Title: The Annapurna Conservation Area Project: tourists as agents of development and environmental management in the high Himalaya?
Authors: Alex Thomson
Addresses: Department of International Studies and Social Science, Coventry University, George Eliot Building, Priory Street, Coventry CV1 5FB, UK
Abstract: The Annapurna Conservation Area Project (ACAP) strives to blend environmental and cultural conservation with economic development in the Nepali Himalayas. At the heart of ACAP|s strategy, is a programme of sustainable tourism. This paper seeks to contribute to a broader assessment of ACAP|s work.

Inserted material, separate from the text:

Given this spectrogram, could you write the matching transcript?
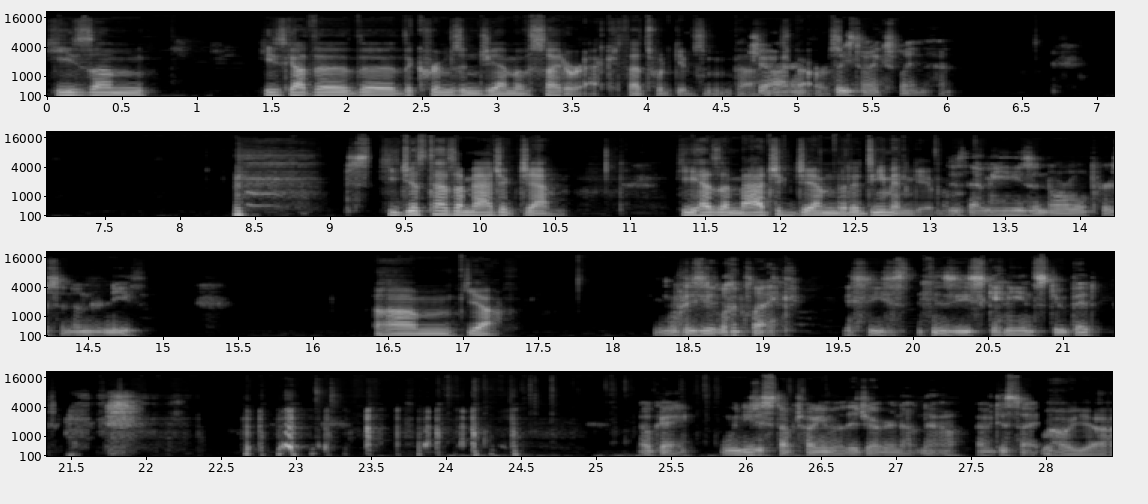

It focuses on the part one specific constituency – foreign trekkers – play in helping deliver the project|s goals. Based on interviews conducted with western tourists in the region, this paper assesses the extent to which trekkers are engaged with the ACAP mission. The research found that, although foreign tourists, on the whole, acted in an environmentally responsible manner whilst enjoying their time in the Annapurna region, they were not particularly aware of the work that ACAP undertook. This paper suggests that if policy adjustments are made by ACAP, and awareness levels raised, then trekkers could play an increased role as agents for development and conservation in the high Himalaya.
Keywords: tourism; Nepal; trekking; environmental impact; sustainable development; Annapurna Conservation Area Project; ACAP; poverty alleviation; capacity building; cultural conservation; Himalayas; environmental management; sustainability; Nepal; cultural conservation; western tourists.
International Journal of Environment and Sustainable Development, 2007 Vol.6 No.4, pp.405 - 421
Available online: 11 Dec 2007 *Full-text access for editors Access for subscribers Purchase this article Comment on this article